Staff Publications

  • external user (warningwarning)
  • Log in as
  • language uk
  • About

    'Staff publications' is the digital repository of Wageningen University & Research

    'Staff publications' contains references to publications authored by Wageningen University staff from 1976 onward.

    Publications authored by the staff of the Research Institutes are available from 1995 onwards.

    Full text documents are added when available. The database is updated daily and currently holds about 240,000 items, of which 72,000 in open access.

    We have a manual that explains all the features 

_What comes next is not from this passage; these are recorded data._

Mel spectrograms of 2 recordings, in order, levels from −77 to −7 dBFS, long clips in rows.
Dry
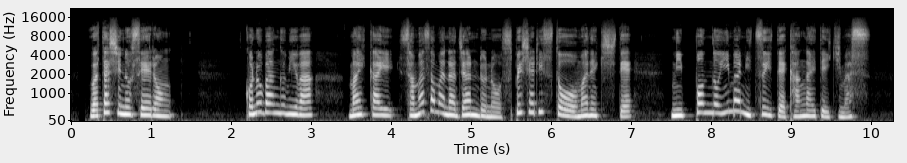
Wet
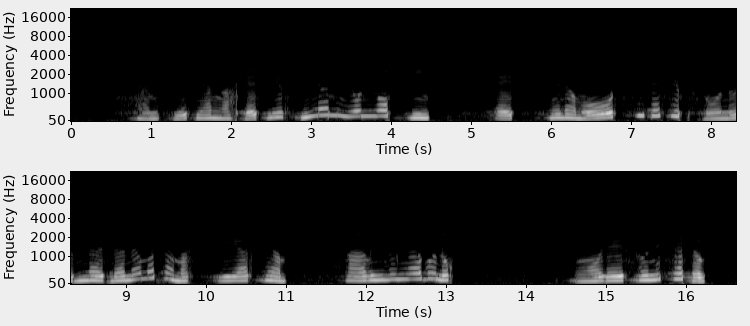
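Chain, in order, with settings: reverse the whole clip; wide varispeed 0.618×; cascade formant filter u; trim -3.5 dB

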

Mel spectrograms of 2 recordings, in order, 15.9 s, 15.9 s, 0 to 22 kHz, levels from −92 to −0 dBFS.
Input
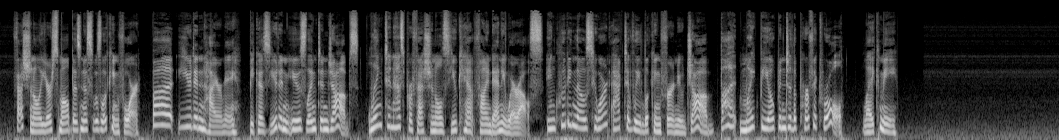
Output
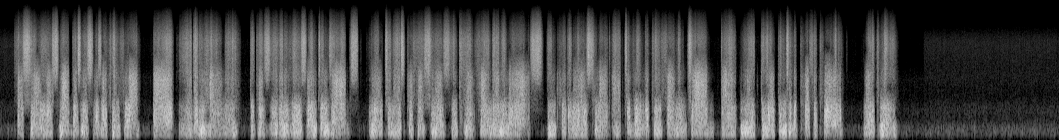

Record number 456539
Title Increased difficulties to control late blight in Tunisia are caused by a genetically diverse Phytophthora infestans population next to the clonal lineage NA-01
Author(s) Harbaoui, K.; Hamada, W.; Li, Y.; Vleeshouwers, V.G.A.A.; Lee, T.A.J. van der
Source Plant Disease 98 (2014)7. - ISSN 0191-2917 - p. 898 - 908.
DOI https://doi.org/10.1094/PDIS-06-13-0610-RE
Department(s) Bioint Moleculair Phytopathology
PBR Biodiversity and genetic variation
Bioint Diagnostics, Food Safety & Phyt. Research
Publication type Refereed Article in a scientific journal
Publication year 2014
Keyword(s) genotypic diversity - durable resistance - potato - tomato - plant - netherlands - virulence
Abstract In Tunisia, late blight caused by Phytophthora infestans is a serious threat to potato and tomato. The Mediterranean weather conditions can be conducive to infection in all seasons and the host crops, tomato and potato, are grown year round. Potato is planted and harvested in two to four overlapping intervals from August to June and tomato is grown both in open fields and in greenhouses. The consequences of these agricultural practices and the massive import of seed potato on the genetic variation of P. infestans are largely unknown. We conducted a survey in which 165 P. infestans isolates, collected from five subregions in Tunisia between 2006 and 2008, on which we studied genotypic diversity through nuclear (simple-sequence repeat [SSR]) markers and combined this with a previous study on their mitochondrial haplotypes (mtDNA). The phylogenetic analysis revealed the presence of a major clonal lineage (NA-01, A1 mating type, mitochondrial haplotype Ia). Isolates belonging to this clonal lineage were found in all regions and showed a relatively simple virulence pattern on a potato differential set carrying different Solanum demissum resistance genes. Apart from isolates belonging to this NA-01 clonal lineage, a group of isolates was found that showed a high genetic diversity, comprising both mating types and a more complex race structure that was found in the regions where late blight on potato was more difficult to control. The population on potato and tomato seems to be under different selection pressures. Isolates collected from tomato showed a low genetic diversity even though potato isolates collected simultaneously from the same location showed a high genetic diversity. Based on the SSR profile comparison, we could demonstrate that the four major clonal lineages found in the Netherlands and also in other European countries could not be found in Tunisia. Despite the massive import of potato seed from Europe, the P. infestans population in Tunisia was found to be clearly distinct
Comments
There are no comments yet. You can post the first one!
Post a comment
 
Please log in to use this service. Login as Wageningen University & Research user or guest user in upper right hand corner of this page.